Heather Tarr was named head coach at her alma mater, Washington, in 2004 after a six-year stint at Pacific as an assistant and then associate head coach. The Huskies were 70-47 and advanced to the NCAA Super Regionals in her first two years at the helm. In her tenure at Pacific, she was part of the 2001 NFCA West Region Coaching Staff of the Year after guiding the Tigers to within one win of the Women's College World Series and a No. 18 final national ranking. Tarr joined Pacific prior to the 1999 season after an outstanding playing career as a Husky. A four-year letterwinner, Tarr helped lead UW to a second place finish at the Women's College World Series in 1996 and a third place finish in 1997.
Michelle Venturella became the first associate head coach in Iowa softball history in 2004. In her first year, Venturella helped the Hawkeyes compile a 44-15 record and win the Big Ten regular season and tournament championships. As a player, Venturella was one of the best catchers in the country, holding a spot on the U.S. National Team from 1995 to 2000. Throughout her career with USA Softball, she earned four gold medals, including Olympic gold in 2000. She also helped the United States to gold at the 1998 World Championships, and she was an alternate on the 1996 Olympic team. A 1996 graduate of Indiana University, Venturella still ranks among its top five in eight offensive categories and remains Indiana's all-time leader in RBIs and walks.

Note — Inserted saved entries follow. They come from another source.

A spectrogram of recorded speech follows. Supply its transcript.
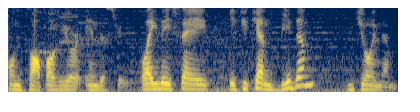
on top of your industry. Like they say, if you can't beat them, join them.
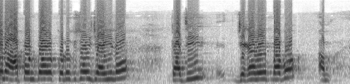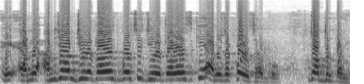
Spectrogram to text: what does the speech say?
কোনো আপন পর কোনো কিছু আমি জানি না। কাজী যেখানে পাবো আমি যখন জিরো টলারেন্স বলছি জিরো টলারেন্স কি? আমি এটা করে ছাড়বো যতদূর পারি।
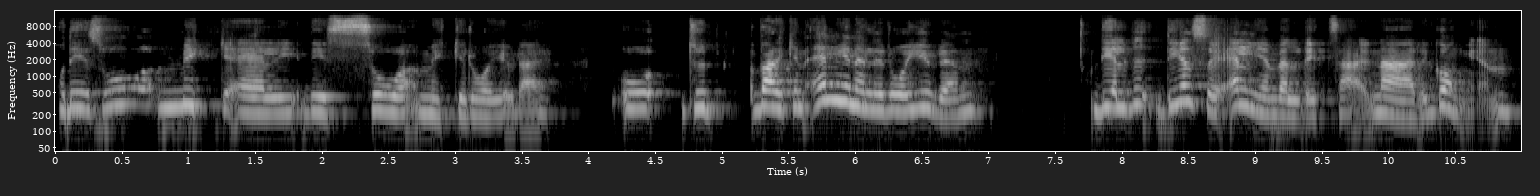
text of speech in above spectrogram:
Och det är så mycket älg, det är så mycket rådjur där. Och typ varken älgen eller rådjuren, del, dels så är älgen väldigt så här närgången.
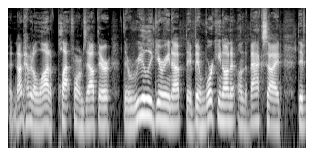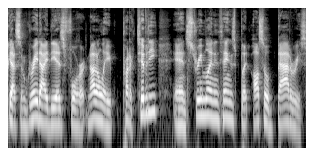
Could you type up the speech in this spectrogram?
uh, not having a lot of platforms out there. They're really gearing up. They've been working on it on the backside. They've got some great ideas for not only productivity and streamlining things, but also batteries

Margie Wright was the first softball coach to amass 1,000 NCAA Division I career victories, 950 of which have come at Fresno State University. Her remarkable 27-year career includes a national title, six more top-three finishes, 10 regional championships, and 16 conference ttitles. She has guided the Bulldogs to 10 of the programs 12 NCAA Women's College World Series appearances. Wright also led the USA Softball National Team to a gold medal at the 1998 ISF World Championships. Wright has coached 13 Olympians, 51 All-Americans, 15 academic All-Americans, and two NCAA Top VIII Award Winners. She has been named National Coach of the Year once, Regional Coach of the Year seven times, and West Coast Conference Coach of the Year eight times. Wright is a member of the NFCA Hall of Fame and the Women's Sports Foundation International Hall of Fame.